Understanding the Common Reporting Standard (CRS)

Common Reporting Standard (CRS)Summary: It is an initiative to combat global tax evasion by automatically exchanging financial data.

The Common Reporting Standard (CRS) is a worldwide effort to enable the automatic exchange of financial account information among nations to combat tax evasion and ensure tax compliance. Singapore started participating in the initiative in September 2018 as it engages in the sharing of banking data with partner nations.

For Reporting Singapore Financial Institutions (SGFIs), adherence to CRS requires them to register with the Inland Revenue Authority of Singapore (IRAS) and diligently oversee financial accounts while submitting requisite data in an annual report to IRAS.

Individuals holding accounts with Reporting SGFIs may witness diverse impacts from CRS, with comprehensive details accessible in the Financial Institutions’ Basic Information for Account Holders.


How Does Common Reporting Standard Work?

CRS acts as a global agreement facilitating the automatic sharing of financial data between jurisdictions to identify and prevent tax evasion by individuals who employ offshore accounts to elude their tax obligations. It also streamlines reporting processes and reduces costs for countries and their financial institutions. Over 100 jurisdictions, including prominent financial hubs such as Dubai, Hong Kong, Luxembourg, and Switzerland, have adopted CRS, initiating the Automatic Exchange Of Information (AEOI) in either 2017 or 2018.

CRS outlines the specifics of financial accounts to be exchanged, mandates that financial institutions provide this information to tax authorities, identifies the types of accounts and taxpayers encompassed, and necessitates that financial institutions establish customer due diligence procedures.

Singapore’s Income Tax Act includes CRS regulations that mandate Reporting SGFIs to establish processes and systems for collecting financial account information from their clients.
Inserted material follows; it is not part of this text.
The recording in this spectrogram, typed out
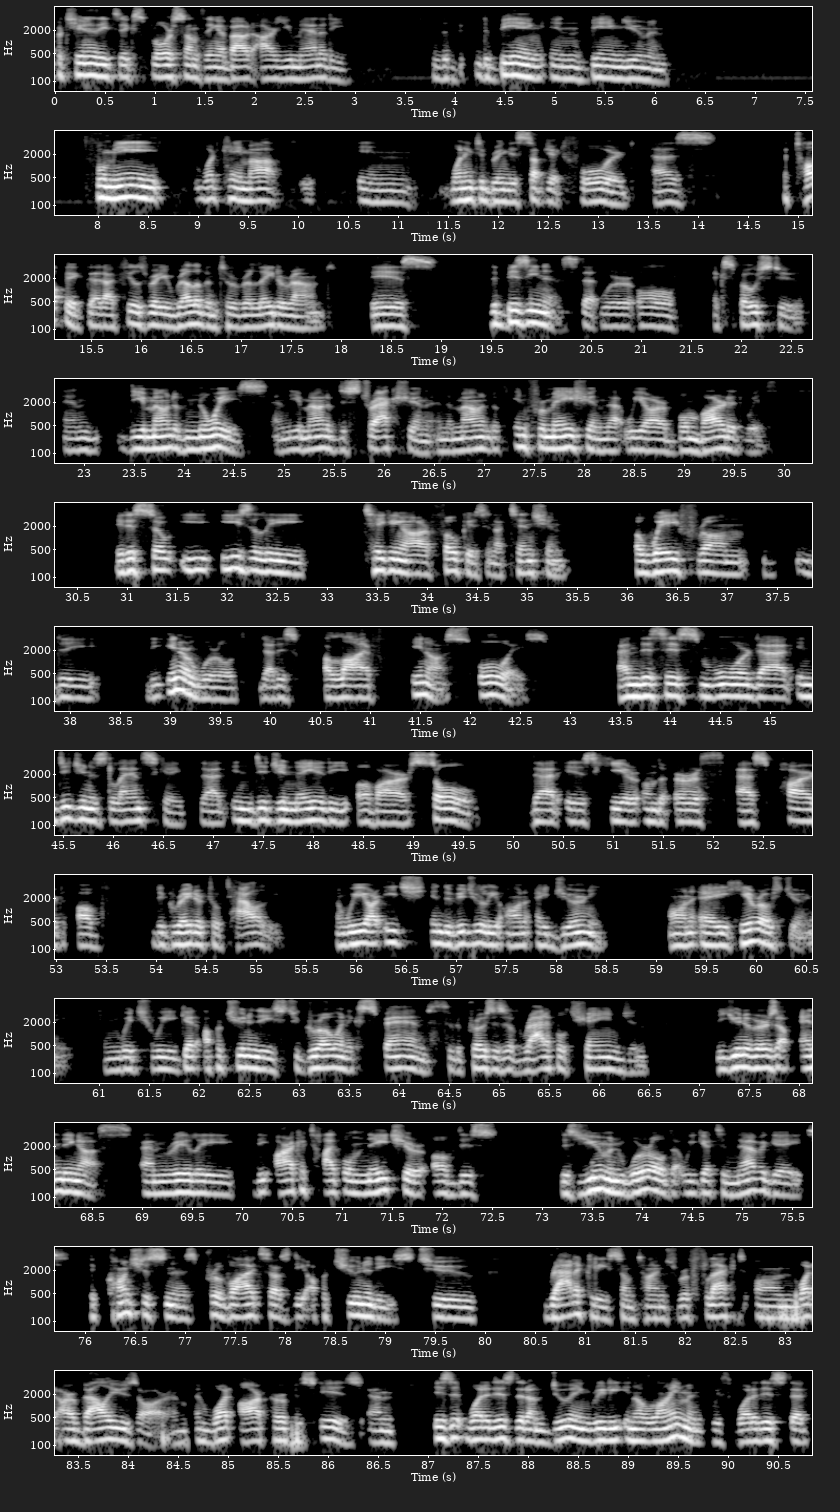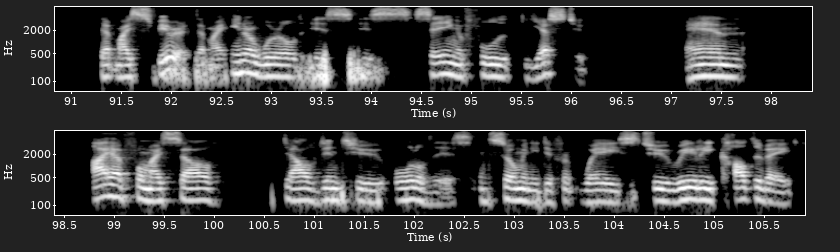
opportunity to explore something about our humanity, the, the being in being human. For me, what came up in wanting to bring this subject forward as a topic that I feel is very relevant to relate around is the busyness that we're all exposed to and the amount of noise and the amount of distraction and the amount of information that we are bombarded with. It is so e- easily taking our focus and attention away from the the inner world that is alive in us always. And this is more that indigenous landscape that indigeneity of our soul that is here on the earth as part of the greater totality. And we are each individually on a journey on a hero's journey in which we get opportunities to grow and expand through the process of radical change and the universe upending us and really the archetypal nature of this this human world that we get to navigate, the consciousness provides us the opportunities to radically sometimes reflect on what our values are and, and what our purpose is. And is it what it is that I'm doing really in alignment with what it is that that my spirit, that my inner world is is saying a full yes to? And I have for myself delved into all of this in so many different ways to really cultivate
This financial account information concerning the tax residents of Singapore’s exchange partners is reported by SGFIs to IRAS, which then shares the collected data with Singapore’s exchange partners.